You've likely experienced this phenomenon: You challenge your body in an hour-long yoga class, working your core, testing your inner strength, and opening up your hips, yet when it comes time to say namaste and go on your way, you're completely sweat-free. The same feeling of suspicious dryness after an intense winter run can leave you with a burning question: Did that workout even count? It's easy to confound the quality of a workout with just how profusely you're sweating after, but as Mindbodygreen points out, sweat is more nuanced than that. Non-sweaty workouts are worth it. For example, a sweat-free yoga class is still building muscle strength and upping your flexibility. A winter run that's the same distance as a summer session that leaves you 10 times sweatier is still working your body in the same way. "Any workout is a good workout if it works for you and you're consistent with it," says certified nutrition specialist Jason Boehm. Women’s health expert Anna Cabeca, MD, agrees. "Sweating is not an indication of a good workout," she says. "You will want to include activities that do make you sweat periodically though," whether it's switching up your workout or spending time in infrared saunas or steam baths.
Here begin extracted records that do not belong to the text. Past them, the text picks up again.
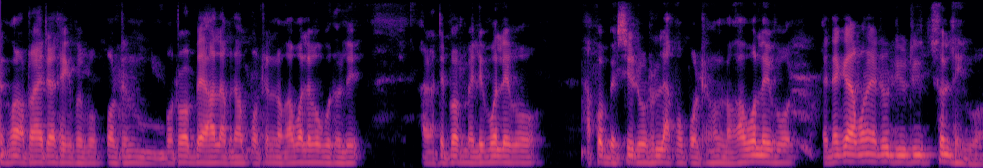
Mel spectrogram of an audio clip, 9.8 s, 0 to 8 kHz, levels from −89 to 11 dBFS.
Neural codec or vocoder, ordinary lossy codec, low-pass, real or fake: codec, 16 kHz, 6 kbps, DAC; none; none; fake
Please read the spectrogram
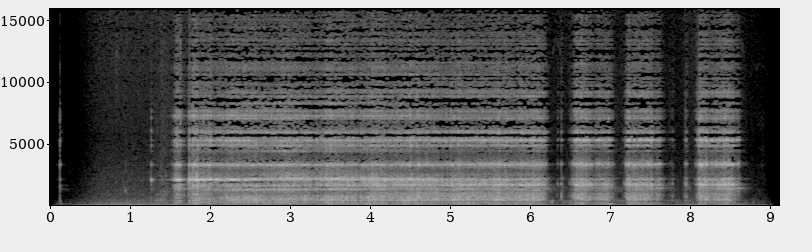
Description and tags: This is two slabs of concrete , one on top of the other, and scraped together. Brings to mind a stone tomb being opened (or a concrete coffin)
slab, cement, sliding, tomb, scraping, concrete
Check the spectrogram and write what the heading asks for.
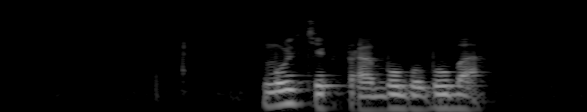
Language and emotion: Russian, neutral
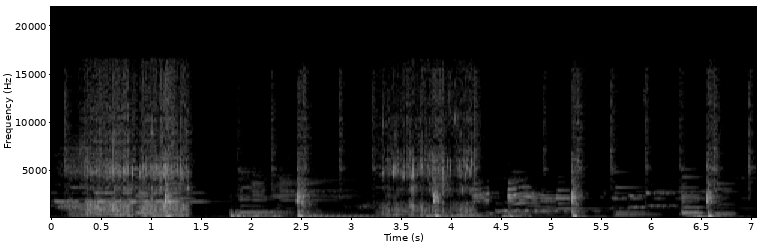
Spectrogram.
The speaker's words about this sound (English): I don't really slurp like that. I just slurp like that on the show. You guys are probably like, what the fuck? What is he doing? I just think it's funny when I do it on the mic.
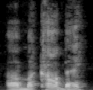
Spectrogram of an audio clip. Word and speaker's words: Macabeu: Macabeu.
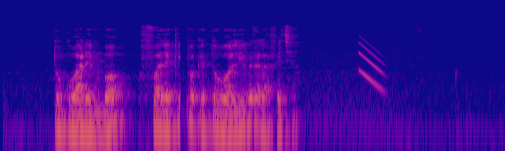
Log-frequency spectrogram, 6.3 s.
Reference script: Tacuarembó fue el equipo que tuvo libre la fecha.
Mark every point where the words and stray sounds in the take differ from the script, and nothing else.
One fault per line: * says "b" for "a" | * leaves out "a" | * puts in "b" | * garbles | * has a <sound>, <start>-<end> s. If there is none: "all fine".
* has a dropout, 2.2-2.3 s
* has a chirp, 4.5-4.9 s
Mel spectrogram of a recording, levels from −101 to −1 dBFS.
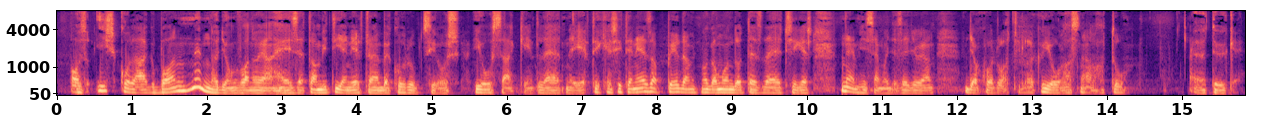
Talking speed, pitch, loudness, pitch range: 120 wpm, 100 Hz, -16 LUFS, 90-110 Hz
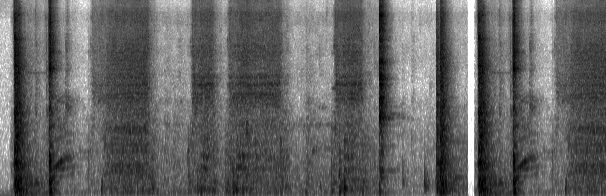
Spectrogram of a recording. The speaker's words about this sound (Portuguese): A chaleira sendo enchida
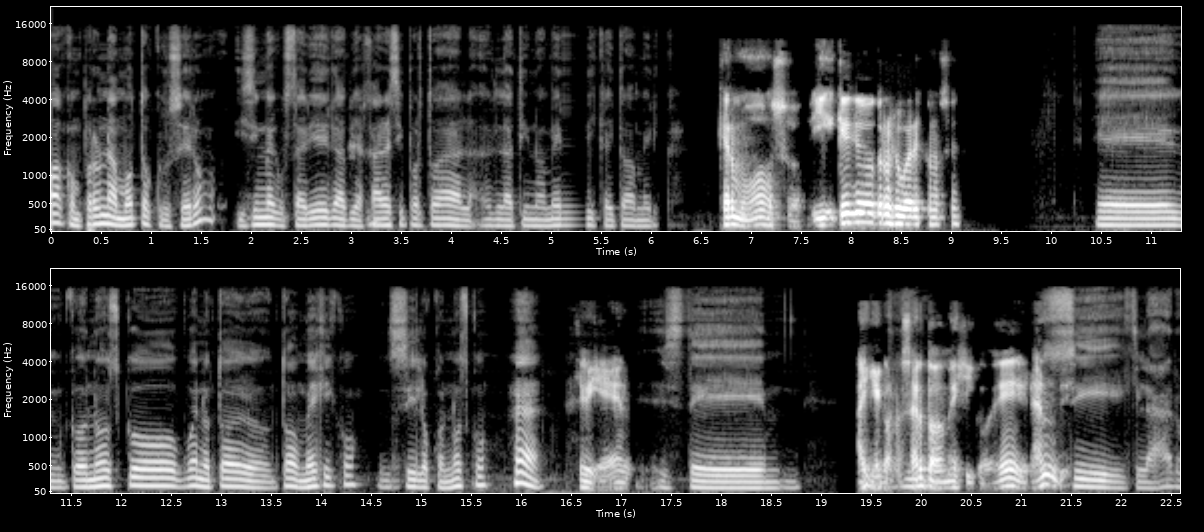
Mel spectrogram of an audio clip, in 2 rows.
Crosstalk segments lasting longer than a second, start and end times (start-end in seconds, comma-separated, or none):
none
The takeaway is this: Sweating is a healthy part of human life that should be encouraged regularly, but by no means is it a litmus test for how intense or effective your workout really is. If you consistently aren't breaking a sweat when you should be—after a high-intensity workout or exercising outdoors on a hot day—it could be that you're not drinking enough water. So drink up, and practice what makes you motivated and excited. Instead of measuring success by sweatiness, be happy you put in the time, regardless of whether you finish up drenched or with completely dry armpits.